All of the records below are to be printed exactly; the pictures are to be left out.

Top of MATERIAL FOR THE TASK

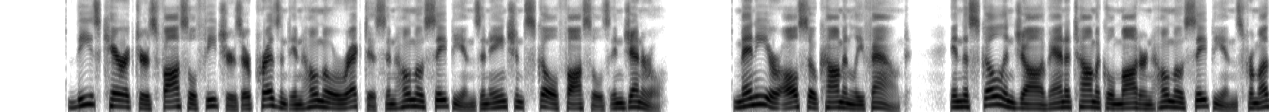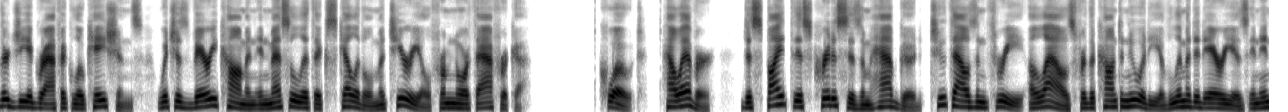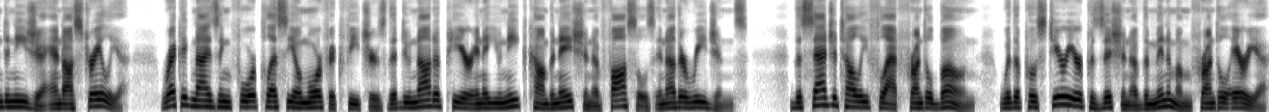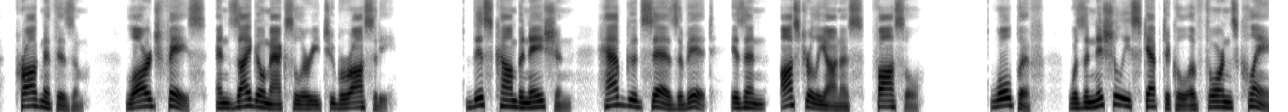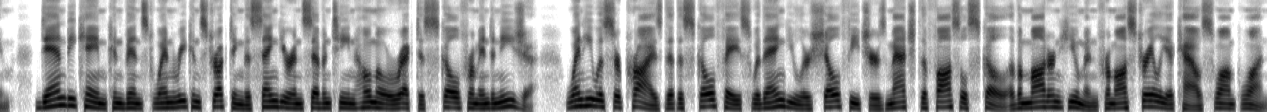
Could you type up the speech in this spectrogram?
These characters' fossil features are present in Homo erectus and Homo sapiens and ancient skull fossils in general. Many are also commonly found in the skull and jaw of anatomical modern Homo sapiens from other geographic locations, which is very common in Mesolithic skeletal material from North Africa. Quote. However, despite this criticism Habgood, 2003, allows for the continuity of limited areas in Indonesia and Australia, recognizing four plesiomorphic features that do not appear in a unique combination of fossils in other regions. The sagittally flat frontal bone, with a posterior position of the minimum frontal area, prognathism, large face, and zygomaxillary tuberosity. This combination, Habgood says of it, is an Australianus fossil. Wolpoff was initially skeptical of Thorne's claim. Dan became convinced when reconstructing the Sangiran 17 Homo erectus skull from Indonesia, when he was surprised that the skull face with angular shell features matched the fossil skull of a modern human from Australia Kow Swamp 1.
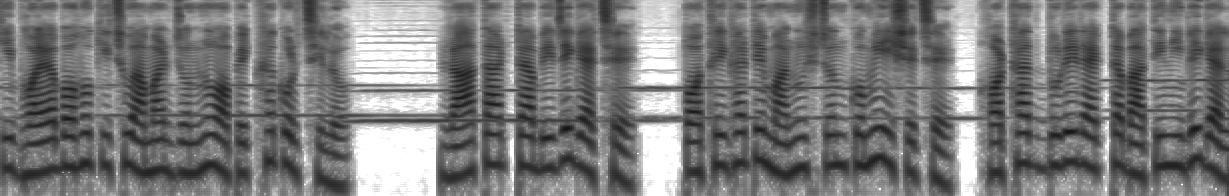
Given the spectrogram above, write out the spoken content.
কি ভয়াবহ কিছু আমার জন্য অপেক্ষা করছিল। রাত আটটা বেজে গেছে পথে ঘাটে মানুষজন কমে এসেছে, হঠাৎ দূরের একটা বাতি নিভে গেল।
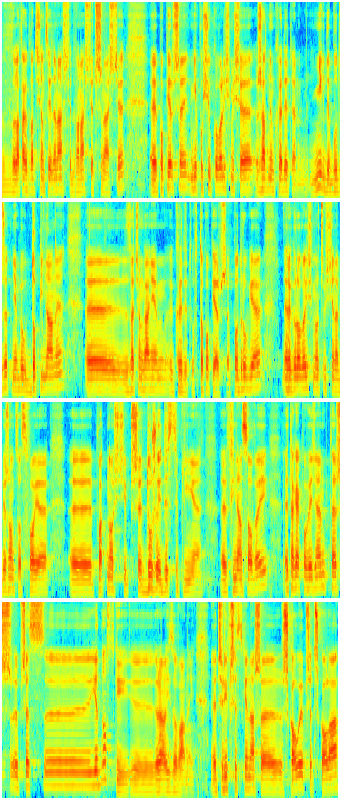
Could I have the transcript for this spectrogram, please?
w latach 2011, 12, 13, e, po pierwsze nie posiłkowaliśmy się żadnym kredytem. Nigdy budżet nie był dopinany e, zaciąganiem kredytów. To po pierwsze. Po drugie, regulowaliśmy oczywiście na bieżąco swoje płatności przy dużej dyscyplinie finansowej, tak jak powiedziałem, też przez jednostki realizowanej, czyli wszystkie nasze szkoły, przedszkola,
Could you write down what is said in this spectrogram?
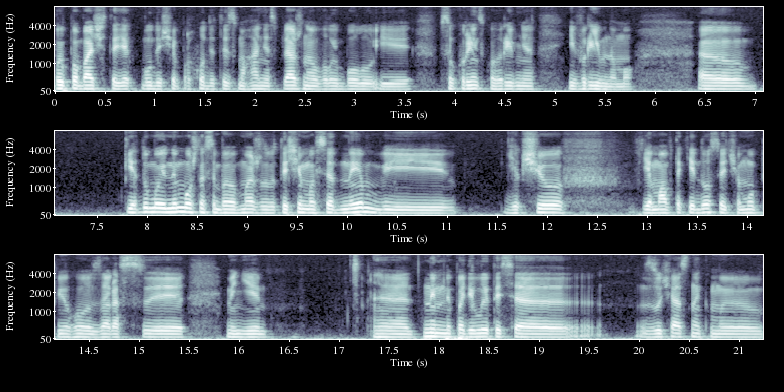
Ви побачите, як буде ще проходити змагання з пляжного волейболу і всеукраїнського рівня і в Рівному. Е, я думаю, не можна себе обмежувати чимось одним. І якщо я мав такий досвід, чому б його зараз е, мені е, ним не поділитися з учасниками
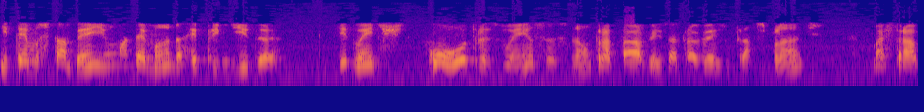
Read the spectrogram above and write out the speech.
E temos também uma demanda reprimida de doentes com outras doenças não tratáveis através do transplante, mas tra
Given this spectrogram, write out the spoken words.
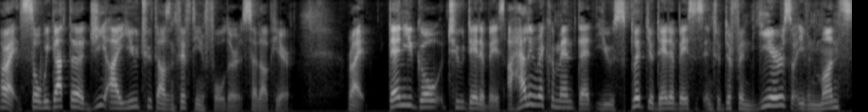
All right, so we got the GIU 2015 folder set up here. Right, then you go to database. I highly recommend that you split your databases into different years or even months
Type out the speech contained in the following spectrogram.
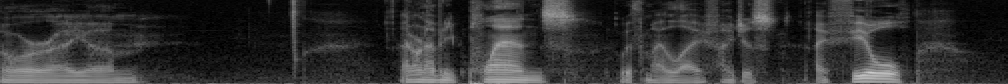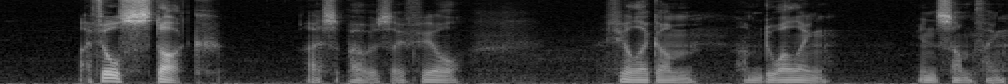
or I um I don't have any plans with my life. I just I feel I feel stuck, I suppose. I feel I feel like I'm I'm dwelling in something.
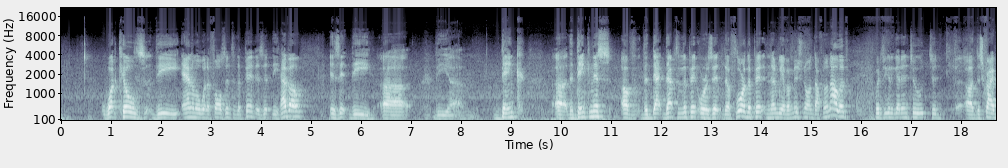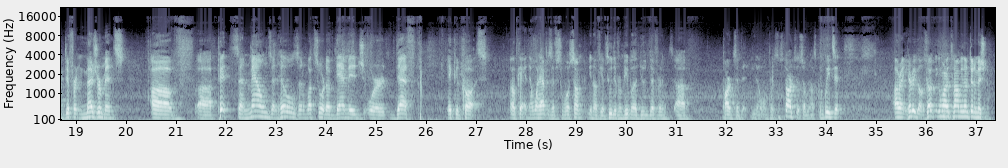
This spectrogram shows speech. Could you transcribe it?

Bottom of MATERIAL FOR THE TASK

**COMPLETED EXERCISE**
Could you type up the speech in this spectrogram?
These characters' fossil features are present in Homo erectus and Homo sapiens and ancient skull fossils in general. Many are also commonly found in the skull and jaw of anatomical modern Homo sapiens from other geographic locations, which is very common in Mesolithic skeletal material from North Africa. Quote. However, despite this criticism Habgood, 2003, allows for the continuity of limited areas in Indonesia and Australia, recognizing four plesiomorphic features that do not appear in a unique combination of fossils in other regions. The sagittally flat frontal bone, with a posterior position of the minimum frontal area, prognathism, large face, and zygomaxillary tuberosity. This combination, Habgood says of it, is an Australianus fossil. Wolpoff was initially skeptical of Thorne's claim. Dan became convinced when reconstructing the Sangiran 17 Homo erectus skull from Indonesia, when he was surprised that the skull face with angular shell features matched the fossil skull of a modern human from Australia Kow Swamp 1.
Given the spectrogram above, write out the spoken content.
কি ভয়াবহ কিছু আমার জন্য অপেক্ষা করছিল। রাত আটটা বেজে গেছে পথে ঘাটে মানুষজন কমে এসেছে, হঠাৎ দূরের একটা বাতি নিভে গেল।
Could I have the transcript for this spectrogram, please?
w latach 2011, 12, 13, e, po pierwsze nie posiłkowaliśmy się żadnym kredytem. Nigdy budżet nie był dopinany e, zaciąganiem kredytów. To po pierwsze. Po drugie, regulowaliśmy oczywiście na bieżąco swoje płatności przy dużej dyscyplinie finansowej, tak jak powiedziałem, też przez jednostki realizowanej, czyli wszystkie nasze szkoły, przedszkola,
Could you write down what is said in this spectrogram?
Ви побачите, як буде ще проходити змагання з пляжного волейболу і всеукраїнського рівня і в Рівному. Е, я думаю, не можна себе обмежувати чимось одним. І якщо я мав такий досвід, чому б його зараз е, мені е, ним не поділитися з учасниками
Read the spectrogram above and write out the speech.
E temos também uma demanda reprimida de doentes com outras doenças não tratáveis através do transplante, mas tra
Given this spectrogram, write out the spoken words.
All right, so we got the GIU 2015 folder set up here. Right, then you go to database. I highly recommend that you split your databases into different years or even months
Type out the speech contained in the following spectrogram.
or I um I don't have any plans with my life. I just I feel I feel stuck, I suppose. I feel I feel like I'm I'm dwelling in something.
This spectrogram shows speech. Could you transcribe it?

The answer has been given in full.